(Data items)
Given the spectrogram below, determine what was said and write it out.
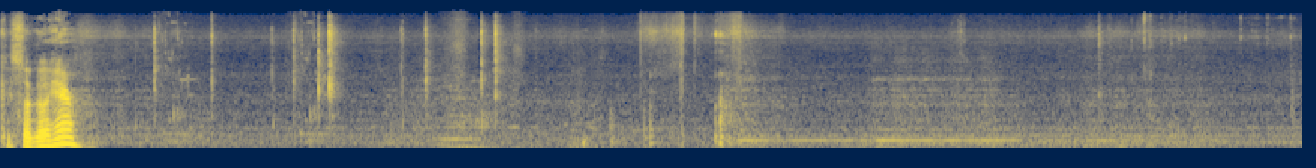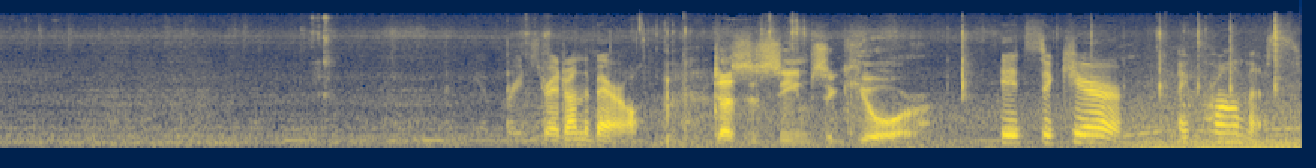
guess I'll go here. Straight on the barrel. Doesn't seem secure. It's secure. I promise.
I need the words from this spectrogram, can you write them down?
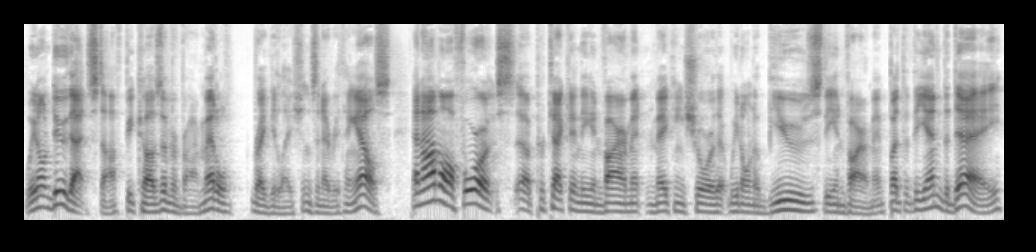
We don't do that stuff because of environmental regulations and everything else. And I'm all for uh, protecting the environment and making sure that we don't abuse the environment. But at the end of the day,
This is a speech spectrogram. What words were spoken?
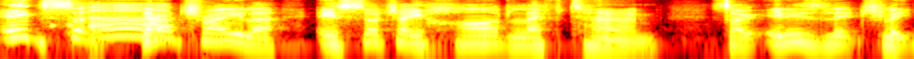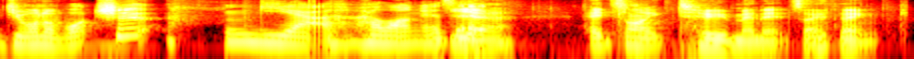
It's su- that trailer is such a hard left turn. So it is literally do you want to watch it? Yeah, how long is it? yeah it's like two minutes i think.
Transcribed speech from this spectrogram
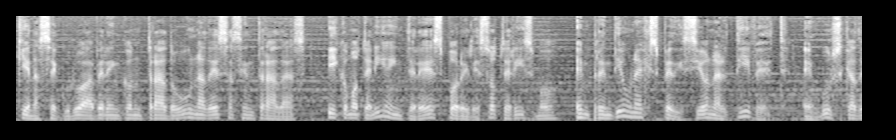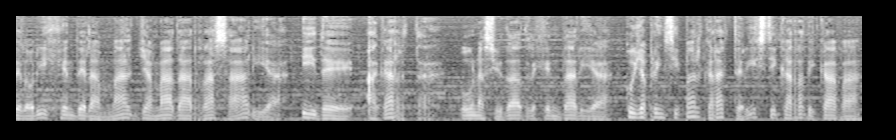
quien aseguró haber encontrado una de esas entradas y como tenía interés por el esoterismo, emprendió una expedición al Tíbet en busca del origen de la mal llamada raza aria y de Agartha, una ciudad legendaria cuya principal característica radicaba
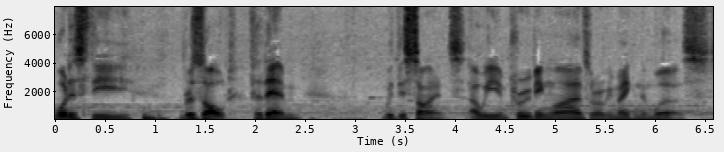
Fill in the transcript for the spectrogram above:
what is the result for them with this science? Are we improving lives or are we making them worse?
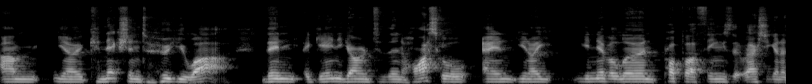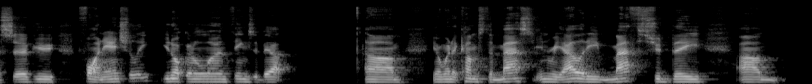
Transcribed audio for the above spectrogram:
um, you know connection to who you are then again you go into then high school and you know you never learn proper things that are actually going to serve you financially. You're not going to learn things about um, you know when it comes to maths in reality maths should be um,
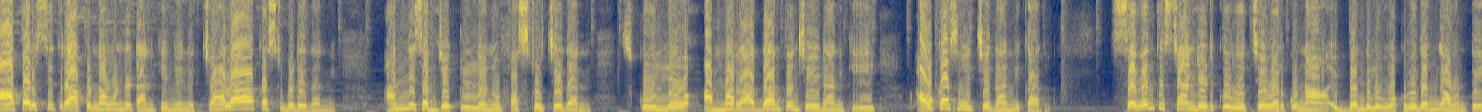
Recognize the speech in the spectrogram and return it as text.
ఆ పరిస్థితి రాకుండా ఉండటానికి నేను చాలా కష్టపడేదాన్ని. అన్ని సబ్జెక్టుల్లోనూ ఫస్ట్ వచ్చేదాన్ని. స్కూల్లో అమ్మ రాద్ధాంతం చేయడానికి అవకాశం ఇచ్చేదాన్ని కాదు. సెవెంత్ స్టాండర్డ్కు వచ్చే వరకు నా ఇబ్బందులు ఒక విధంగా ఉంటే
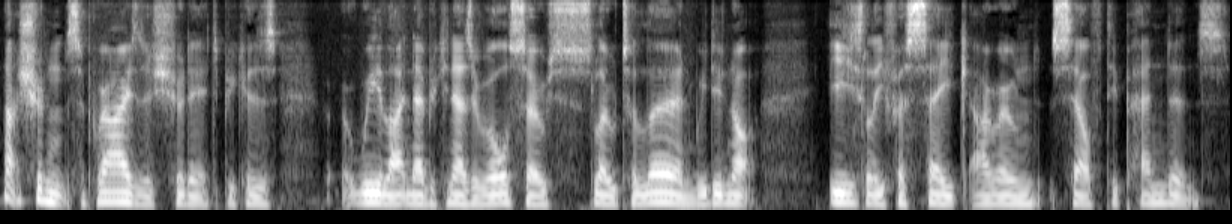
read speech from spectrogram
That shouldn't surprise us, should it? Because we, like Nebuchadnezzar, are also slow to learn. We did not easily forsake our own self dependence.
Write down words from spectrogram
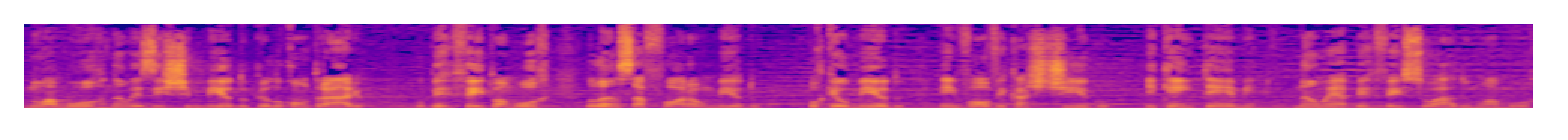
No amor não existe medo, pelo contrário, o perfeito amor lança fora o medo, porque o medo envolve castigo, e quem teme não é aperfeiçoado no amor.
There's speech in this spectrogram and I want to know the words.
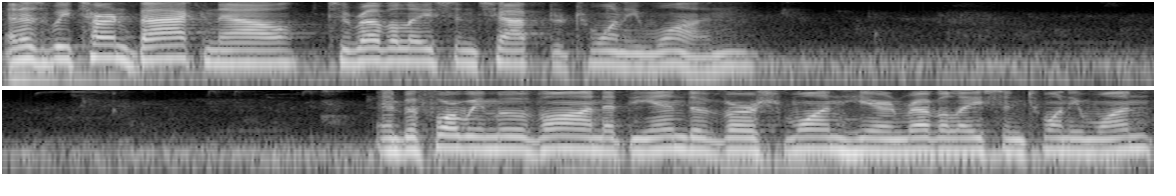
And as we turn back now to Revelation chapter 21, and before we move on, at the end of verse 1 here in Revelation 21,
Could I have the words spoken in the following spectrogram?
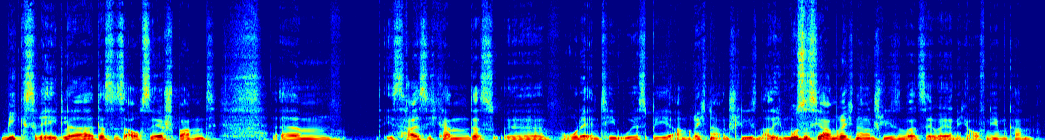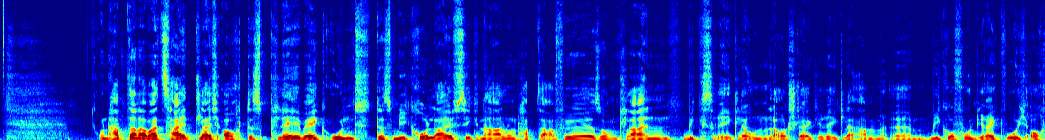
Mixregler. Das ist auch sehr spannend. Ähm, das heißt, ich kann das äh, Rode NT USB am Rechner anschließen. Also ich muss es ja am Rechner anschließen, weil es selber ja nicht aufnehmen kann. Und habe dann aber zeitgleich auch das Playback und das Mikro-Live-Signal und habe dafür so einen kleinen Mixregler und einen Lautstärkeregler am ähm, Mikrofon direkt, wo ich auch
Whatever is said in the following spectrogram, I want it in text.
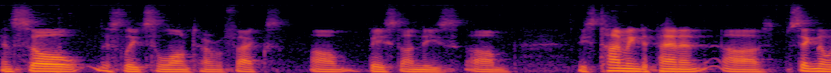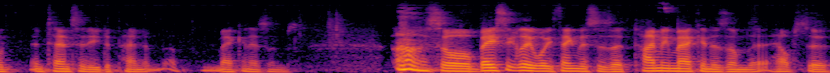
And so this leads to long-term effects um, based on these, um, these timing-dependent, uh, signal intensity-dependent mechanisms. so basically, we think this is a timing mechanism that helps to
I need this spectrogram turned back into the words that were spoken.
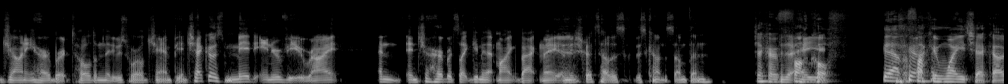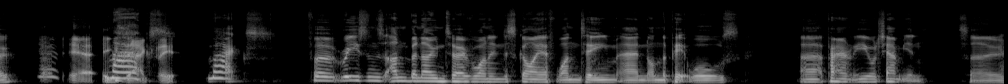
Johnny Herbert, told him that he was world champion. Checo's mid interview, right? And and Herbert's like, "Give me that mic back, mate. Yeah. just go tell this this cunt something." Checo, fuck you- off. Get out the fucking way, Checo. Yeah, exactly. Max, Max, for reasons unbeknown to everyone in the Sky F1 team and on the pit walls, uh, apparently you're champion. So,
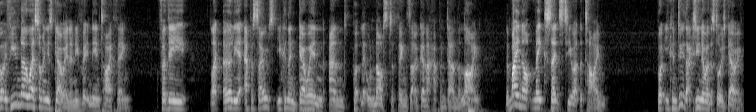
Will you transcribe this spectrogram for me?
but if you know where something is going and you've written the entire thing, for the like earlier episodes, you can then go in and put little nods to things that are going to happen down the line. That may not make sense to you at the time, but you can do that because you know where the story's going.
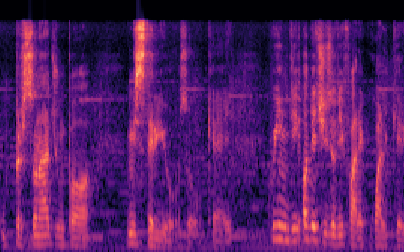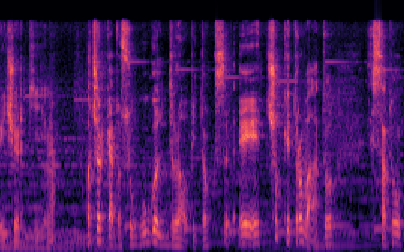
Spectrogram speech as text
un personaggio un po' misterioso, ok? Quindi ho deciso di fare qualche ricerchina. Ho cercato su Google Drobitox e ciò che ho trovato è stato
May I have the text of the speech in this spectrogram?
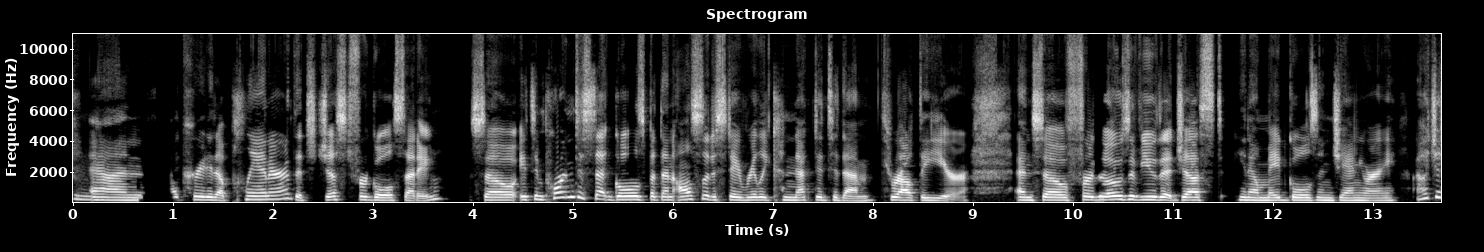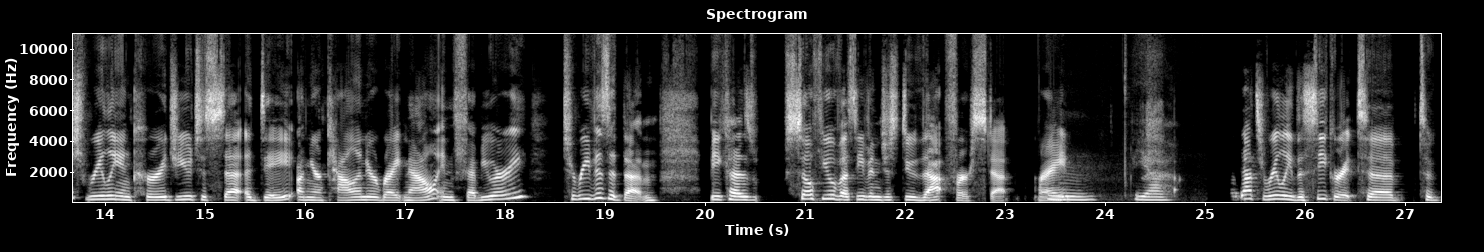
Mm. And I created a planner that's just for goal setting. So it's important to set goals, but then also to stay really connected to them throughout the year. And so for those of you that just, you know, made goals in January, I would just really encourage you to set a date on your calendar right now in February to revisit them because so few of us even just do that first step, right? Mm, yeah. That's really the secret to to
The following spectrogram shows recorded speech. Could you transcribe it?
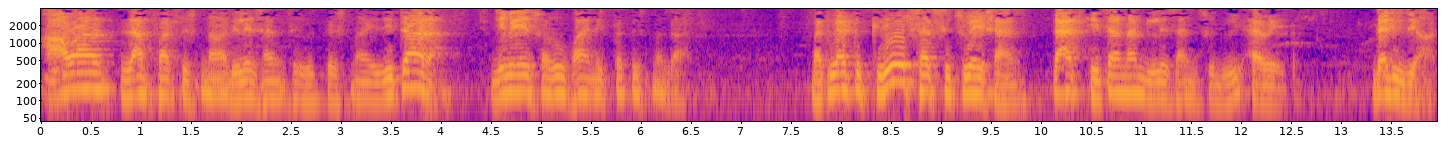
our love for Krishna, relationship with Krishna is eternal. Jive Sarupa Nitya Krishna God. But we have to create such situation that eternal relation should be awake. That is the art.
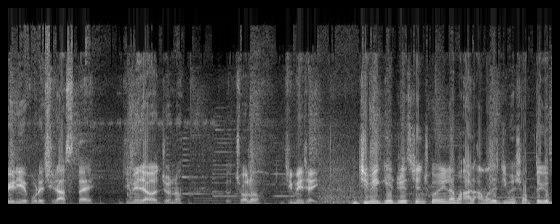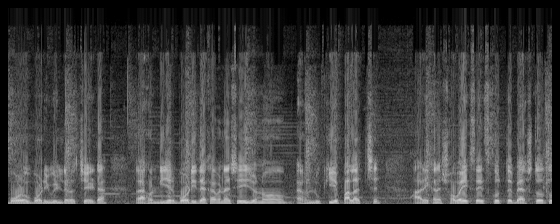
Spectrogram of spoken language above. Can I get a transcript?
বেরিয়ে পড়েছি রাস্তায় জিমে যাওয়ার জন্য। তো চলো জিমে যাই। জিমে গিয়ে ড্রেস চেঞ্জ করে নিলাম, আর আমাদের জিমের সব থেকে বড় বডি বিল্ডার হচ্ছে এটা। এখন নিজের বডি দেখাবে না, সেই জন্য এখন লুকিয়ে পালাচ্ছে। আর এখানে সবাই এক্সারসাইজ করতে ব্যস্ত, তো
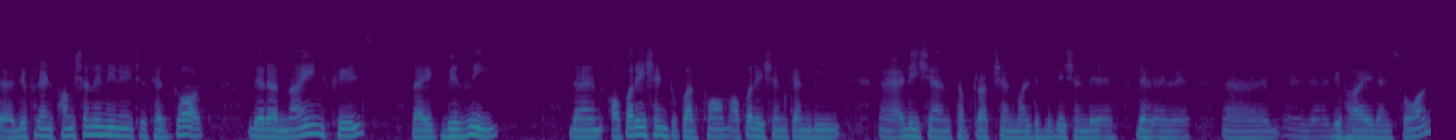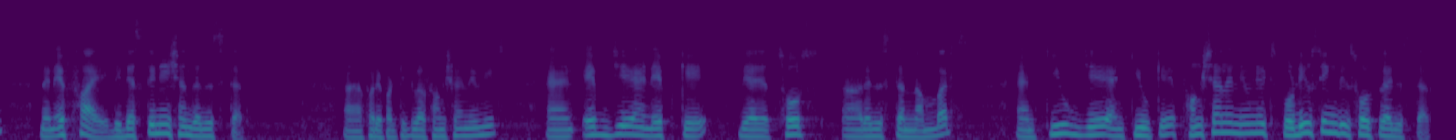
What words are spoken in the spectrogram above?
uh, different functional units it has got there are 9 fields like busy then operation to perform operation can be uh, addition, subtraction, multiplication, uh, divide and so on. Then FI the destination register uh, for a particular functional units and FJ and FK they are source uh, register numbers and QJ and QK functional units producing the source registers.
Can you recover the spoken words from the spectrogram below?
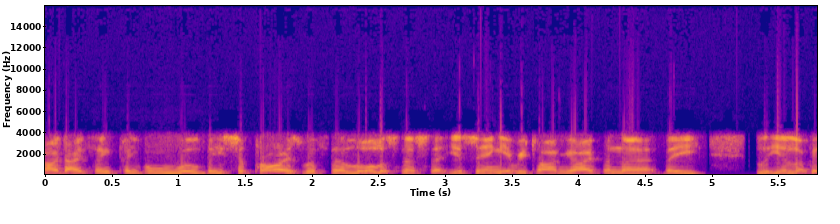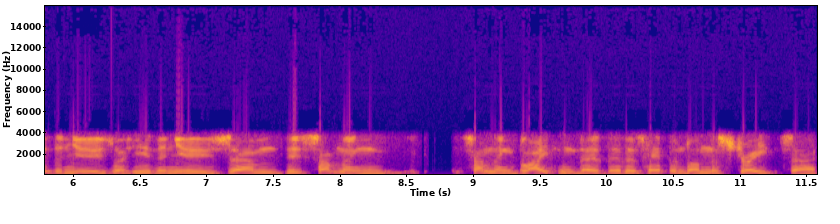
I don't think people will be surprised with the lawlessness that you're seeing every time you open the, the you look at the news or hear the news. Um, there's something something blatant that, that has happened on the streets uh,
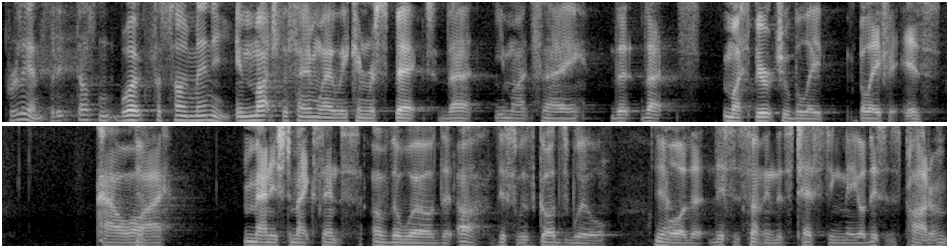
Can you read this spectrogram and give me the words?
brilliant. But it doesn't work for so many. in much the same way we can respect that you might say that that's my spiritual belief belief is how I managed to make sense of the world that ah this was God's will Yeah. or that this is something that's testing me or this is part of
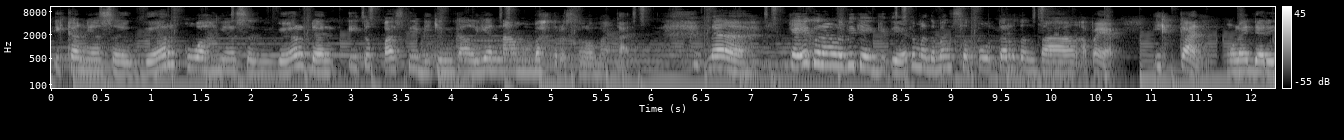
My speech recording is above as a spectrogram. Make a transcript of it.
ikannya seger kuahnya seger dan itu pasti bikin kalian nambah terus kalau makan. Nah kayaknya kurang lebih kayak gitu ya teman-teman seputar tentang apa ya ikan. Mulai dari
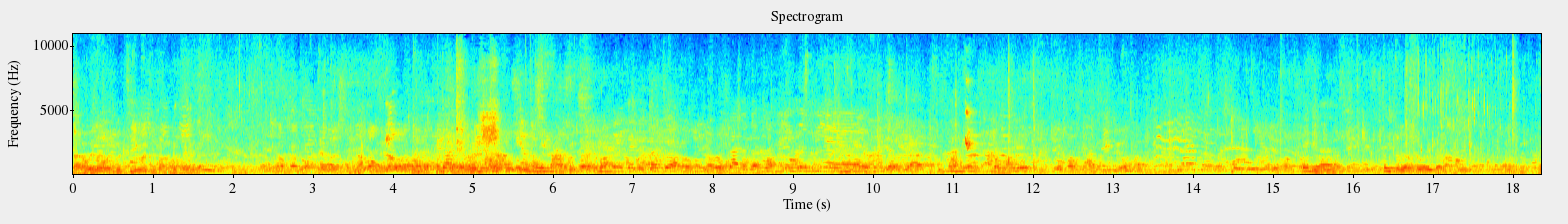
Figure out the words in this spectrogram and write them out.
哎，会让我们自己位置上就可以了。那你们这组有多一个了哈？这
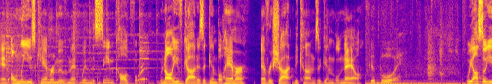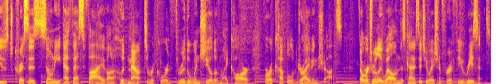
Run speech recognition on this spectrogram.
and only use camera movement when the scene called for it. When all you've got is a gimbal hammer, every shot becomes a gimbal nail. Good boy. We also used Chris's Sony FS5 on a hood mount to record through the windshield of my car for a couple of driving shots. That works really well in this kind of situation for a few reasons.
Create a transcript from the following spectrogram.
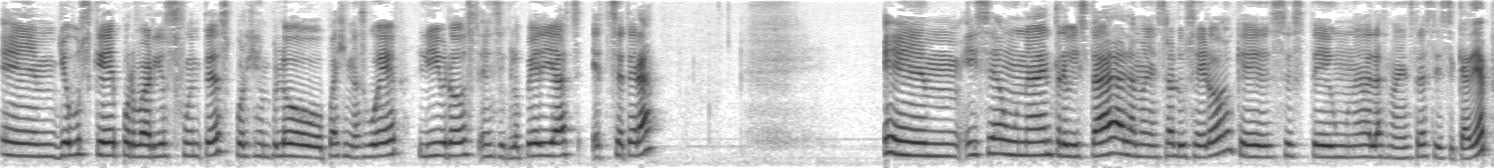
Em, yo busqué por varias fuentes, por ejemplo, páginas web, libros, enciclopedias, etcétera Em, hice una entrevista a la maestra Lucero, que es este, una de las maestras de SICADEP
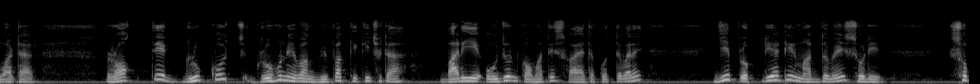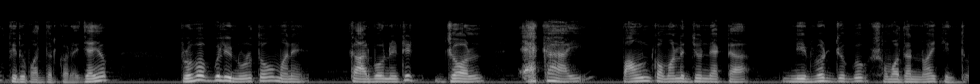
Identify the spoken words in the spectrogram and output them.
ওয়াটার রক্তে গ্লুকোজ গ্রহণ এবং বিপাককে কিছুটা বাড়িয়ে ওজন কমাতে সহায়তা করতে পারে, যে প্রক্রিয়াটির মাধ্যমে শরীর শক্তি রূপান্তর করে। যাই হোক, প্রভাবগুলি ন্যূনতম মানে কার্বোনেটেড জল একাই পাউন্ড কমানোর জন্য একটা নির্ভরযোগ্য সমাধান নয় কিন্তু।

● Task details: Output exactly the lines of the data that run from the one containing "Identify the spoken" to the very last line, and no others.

● Result for this task:
Identify the spoken words in the spectrogram and output them.
ওয়াটার রক্তে গ্লুকোজ গ্রহণ এবং বিপাককে কিছুটা বাড়িয়ে ওজন কমাতে সহায়তা করতে পারে, যে প্রক্রিয়াটির মাধ্যমে শরীর শক্তি রূপান্তর করে। যাই হোক, প্রভাবগুলি ন্যূনতম মানে কার্বোনেটেড জল একাই পাউন্ড কমানোর জন্য একটা নির্ভরযোগ্য সমাধান নয় কিন্তু।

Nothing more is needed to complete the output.